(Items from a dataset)
++++

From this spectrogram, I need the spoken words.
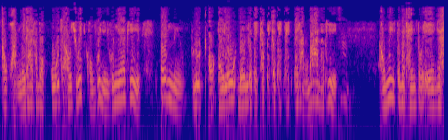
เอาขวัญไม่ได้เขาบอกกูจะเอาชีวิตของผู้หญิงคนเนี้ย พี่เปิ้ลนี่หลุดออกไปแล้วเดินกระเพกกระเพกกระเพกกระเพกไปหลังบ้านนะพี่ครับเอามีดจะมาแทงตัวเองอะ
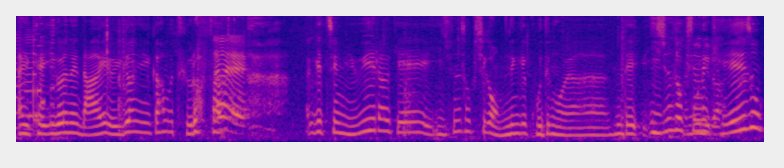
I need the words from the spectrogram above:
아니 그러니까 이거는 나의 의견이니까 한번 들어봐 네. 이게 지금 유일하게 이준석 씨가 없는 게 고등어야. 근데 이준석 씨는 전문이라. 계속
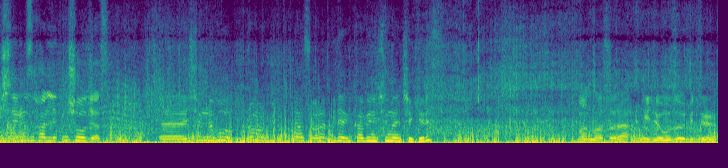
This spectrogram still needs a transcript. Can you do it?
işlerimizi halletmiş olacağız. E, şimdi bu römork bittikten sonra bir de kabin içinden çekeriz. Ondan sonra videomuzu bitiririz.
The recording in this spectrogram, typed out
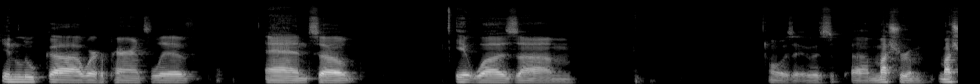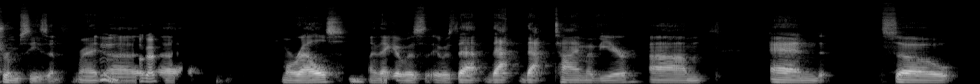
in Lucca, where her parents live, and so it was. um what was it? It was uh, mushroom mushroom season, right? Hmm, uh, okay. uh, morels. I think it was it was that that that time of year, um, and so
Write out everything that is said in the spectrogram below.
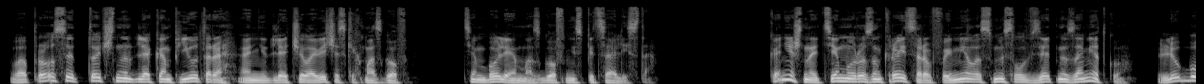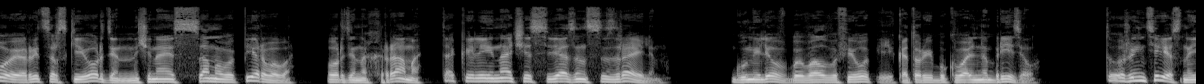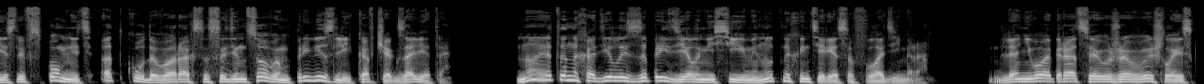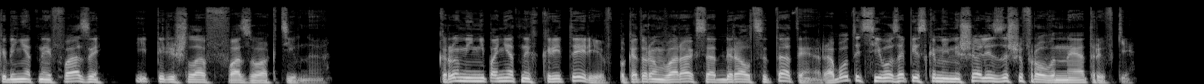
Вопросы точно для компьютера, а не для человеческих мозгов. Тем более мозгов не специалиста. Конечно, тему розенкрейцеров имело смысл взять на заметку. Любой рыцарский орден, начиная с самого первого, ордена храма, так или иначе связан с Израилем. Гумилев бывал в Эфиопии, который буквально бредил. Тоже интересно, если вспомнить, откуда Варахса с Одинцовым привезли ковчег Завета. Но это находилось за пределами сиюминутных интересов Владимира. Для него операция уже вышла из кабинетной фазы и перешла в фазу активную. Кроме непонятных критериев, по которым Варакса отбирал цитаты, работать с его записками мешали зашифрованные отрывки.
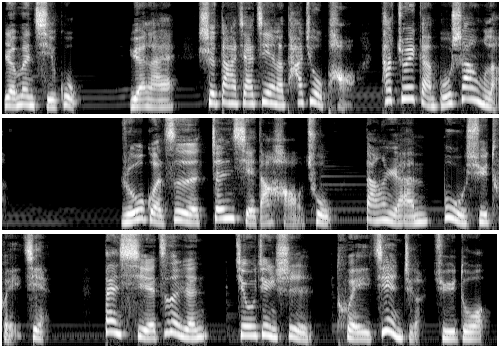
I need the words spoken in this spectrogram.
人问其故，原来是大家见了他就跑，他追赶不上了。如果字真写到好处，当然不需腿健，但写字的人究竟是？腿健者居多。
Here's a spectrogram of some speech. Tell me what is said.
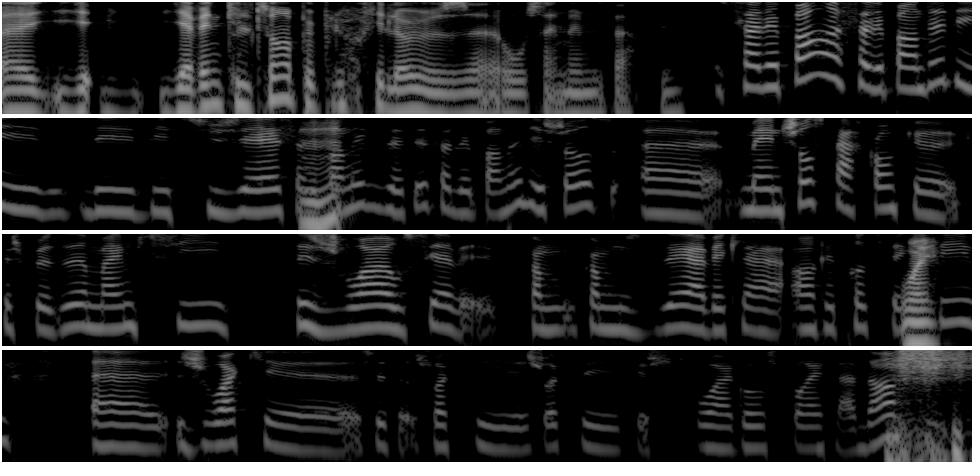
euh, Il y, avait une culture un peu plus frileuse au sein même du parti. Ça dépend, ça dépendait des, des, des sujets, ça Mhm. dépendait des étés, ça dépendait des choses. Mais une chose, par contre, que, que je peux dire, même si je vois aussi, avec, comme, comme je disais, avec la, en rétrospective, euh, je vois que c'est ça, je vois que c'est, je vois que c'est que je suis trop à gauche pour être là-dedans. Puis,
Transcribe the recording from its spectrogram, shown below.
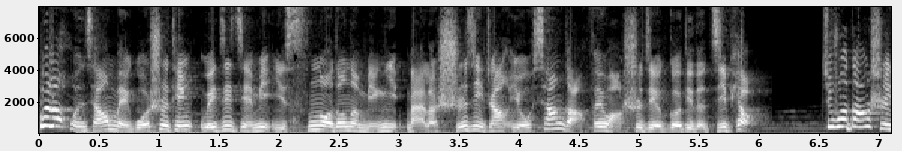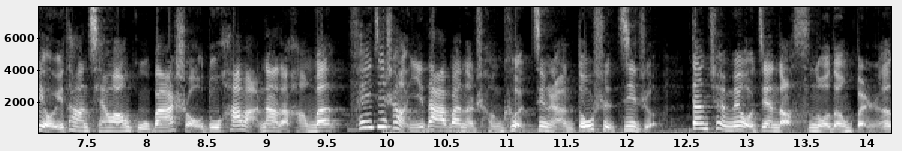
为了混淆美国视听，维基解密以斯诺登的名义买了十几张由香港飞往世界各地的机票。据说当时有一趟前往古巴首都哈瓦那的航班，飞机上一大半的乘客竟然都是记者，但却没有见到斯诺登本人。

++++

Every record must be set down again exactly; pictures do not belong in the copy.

◆ Result for this exercise
From this spectrogram, I need the spoken words.
เอาขวัญไม่ได้เขาบอกกูจะเอาชีวิตของผู้หญิงคนเนี้ย พี่เปิ้ลนี่หลุดออกไปแล้วเดินกระเพกกระเพกกระเพกกระเพกไปหลังบ้านนะพี่ครับเอามีดจะมาแทงตัวเองอะ
I need the words from the spectrogram above:
아니 그러니까 이거는 나의 의견이니까 한번 들어봐 네. 이게 지금 유일하게 이준석 씨가 없는 게 고등어야. 근데 이준석 씨는 전문이라. 계속
This spectrogram still needs a transcript. Can you do it?
işlerimizi halletmiş olacağız. E, şimdi bu römork bittikten sonra bir de kabin içinden çekeriz. Ondan sonra videomuzu bitiririz.
The recording in this spectrogram, typed out
in Lucca, where her parents live, and so it was. um what was it? It was uh, mushroom mushroom season, right? Hmm, uh, okay. uh, morels. I think it was it was that that that time of year, um, and so
Write out everything that is said in the spectrogram below.
Вопросы точно для компьютера, а не для человеческих мозгов. Тем более мозгов не специалиста. Конечно, тему розенкрейцеров имело смысл взять на заметку. Любой рыцарский орден, начиная с самого первого, ордена храма, так или иначе связан с Израилем. Гумилев бывал в Эфиопии, который буквально бредил. Тоже интересно, если вспомнить, откуда Варахса с Одинцовым привезли ковчег Завета. Но это находилось за пределами сиюминутных интересов Владимира. Для него операция уже вышла из кабинетной фазы и перешла в фазу активную. Кроме непонятных критериев, по которым Варакса отбирал цитаты, работать с его записками мешали зашифрованные отрывки.
I need the words spoken in this spectrogram.
人问其故，原来是大家见了他就跑，他追赶不上了。如果字真写到好处，当然不需腿健，但写字的人究竟是？腿健者居多。
Here's a spectrogram of some speech. Tell me what is said.
euh, Il y, avait une culture un peu plus frileuse au sein même du parti. Ça dépend, ça dépendait des, des, des sujets, ça Mhm. dépendait des étés, ça dépendait des choses. Mais une chose, par contre, que, que je peux dire, même si je vois aussi, avec, comme, comme je disais, avec la, en rétrospective, euh, je vois que c'est ça, je vois que c'est, je vois que c'est que je suis trop à gauche pour être là-dedans. Puis,
Transcribe the recording from its spectrogram, shown below.
为了混淆美国视听，维基解密以斯诺登的名义买了十几张由香港飞往世界各地的机票。据说当时有一趟前往古巴首都哈瓦那的航班，飞机上一大半的乘客竟然都是记者，但却没有见到斯诺登本人。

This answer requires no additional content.